Managing a virtual data center and hundreds of virtual machines (VMs) is a lot like the old children’s tale of Goldilocks and the Three Bears: too hot, too cold, too firm, too soft, etc. At some point, you find one that is just right. However, with virtualization, we seem to be on the path of too big or too small; rarely is it just right. It is difficult to find a configuration that is just right until you’ve let a VM run long enough to know how it performs. The mistake many of us make is never coming back to the VM and adjusting to meet its actual performance needs.
How well do you really manage your VMs? Beyond the initial request from the application owners, do you ever go back and re-evaluate the size of a VM, or consider whether it should even be powered on? Chances are, you turn on a VM at the request of an application owner or developer and forget about it until someone complains. Fortunately, the hypervisor is a very forgiving resource that hides many bad practices, but only until we are faced with a mountain of problems do we ever notice. Too many CPU cores and too much RAM simply become unused resources, until we have overcrowded a server, and we start to see contention at multiple levels across the data center.
Traditionally, rightsizing has not been a simple skill. Understanding what a VM is really consuming, and what an application really needs requires deeper analytics than “the software vendor recommends.” Project timelines and executive management urgency often take priority over proper planning and vetting of VM size. Compounded by hundreds or thousands of VMs spinning-up and changing regularly, we suddenly realize we have created a beast that needs to be tamed.
We have all been in this situation:
Application Owner: “I need a Windows Server VM with 16 CPUs and 64GB or RAM.”
vSphere Admin: “That’s big. Are you sure you need that much memory, and do you really think you need 16 CPUs?”
Application Owner: “That’s what the software vendor recommends. They say they won’t stand behind their product unless we configure it exactly as they have tested it.”
vSphere Admin: “But do you really need all those resources? We may need a dedicated server just for you. It seems more likely they [the vendor] don’t know what their application needs.”
Application Owner: “I guess, but we don’t know for sure what we will be using yet. Luckily, it’s a virtual machine, we can always change it later.”
Six months later:
Application Owner: “The VM seems sluggish, can we get another 4 more vCPUs added to our VM to increase it to 20 CPUs? I think that may improve the response time.”
Now, Add CloudPhysics to the story:
vSphere Admin cringes but looks at CloudPhysics VM Rightsizing tool and sees the following :

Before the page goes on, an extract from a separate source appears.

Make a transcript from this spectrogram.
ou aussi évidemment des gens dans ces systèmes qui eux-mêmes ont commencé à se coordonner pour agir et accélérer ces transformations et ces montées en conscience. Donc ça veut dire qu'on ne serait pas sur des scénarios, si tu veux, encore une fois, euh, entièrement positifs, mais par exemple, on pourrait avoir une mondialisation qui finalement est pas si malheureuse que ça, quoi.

HUGE-VM-01 – CPU peak @44%, 99th percentile @3%, vRAM peak 4.2GB,
CPU ready time 48,000ms, crosses NUMA node, status – idle

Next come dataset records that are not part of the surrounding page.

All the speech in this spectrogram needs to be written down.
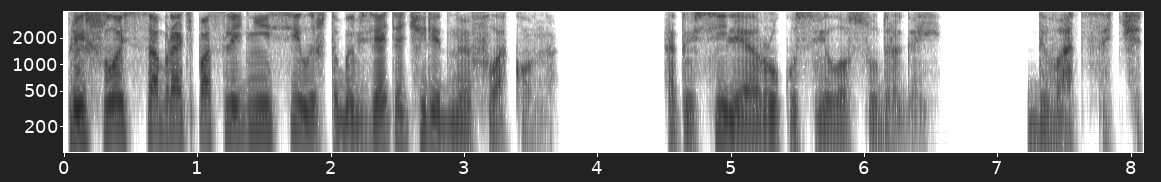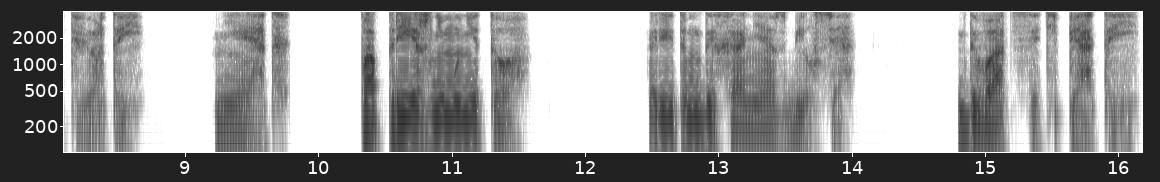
Пришлось собрать последние силы, чтобы взять очередной флакон. От усилия руку свело судорогой. Двадцать четвертый. Нет, по-прежнему не то. Ритм дыхания сбился. Двадцать пятый.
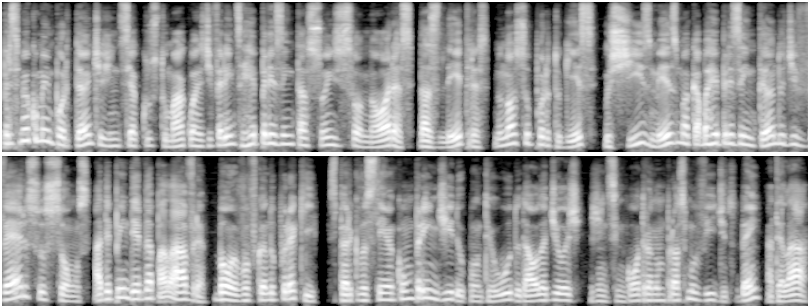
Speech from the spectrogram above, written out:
Percebeu como é importante a gente se acostumar com as diferentes representações sonoras das letras? No nosso português, o x mesmo acaba representando diversos sons, a depender da palavra. Bom, eu vou ficando por aqui. Espero que você tenha compreendido o conteúdo da aula de hoje. A gente se encontra no próximo vídeo, tudo bem? Até lá!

vSphere Admin: “The CloudPhysics Rightsizing tool indicates we should resize your VM to reduce contention and represent your actual usage characteristics. I can see here that your VM spends most of its time at 3% usage and has never peaked above 44%.
Maybe we should downsize. In fact, by looking at your CPU-ready values, I would guess your slow response time is the result of too many CPUs waiting for available resources. Let’s start there and see what happens.
We will learn several important lessons when we start to understand how rightsizing helps us in the data center. Here are some key things that you will start to understand after you have reached your peak capacity and nobody is happy with their performance.
- More is not better. CPU scheduling of large core VMs means that large VMs and potentially other VMs on the host will all suffer high CPU-ready values while the system tries to ensure everyone gets their CPU cycle time. If your VM doesn’t need more vCPUs, reduce the size and potentially lower your CPU-ready wait time.
- Multi-core VMs that span a NUMA node will take on CPU latency resulting in even further performance reduction. If you can fit it on a single processor, resize; else consider changing the cores-per-virtual-socket attributes of your VM.
- Memory compression, swapping, and swapping-to-disk for dense hosts is slow. Know how much memory your VMs really need.
- Idle VMs still consume scheduler time and memory
- Heavily used VMs, and VMs with high active memory or high CPU demands can often benefit from more resources. Know your application and investigate whether adding more resources can benefit your application.
Be sure to try out the new VM Rightsizing tool from CloudPhysics. You may be surprised that what you thought was ‘just right’ may in fact be too big or too small. Take a lesson from Goldilocks and find the VM size that is really just right.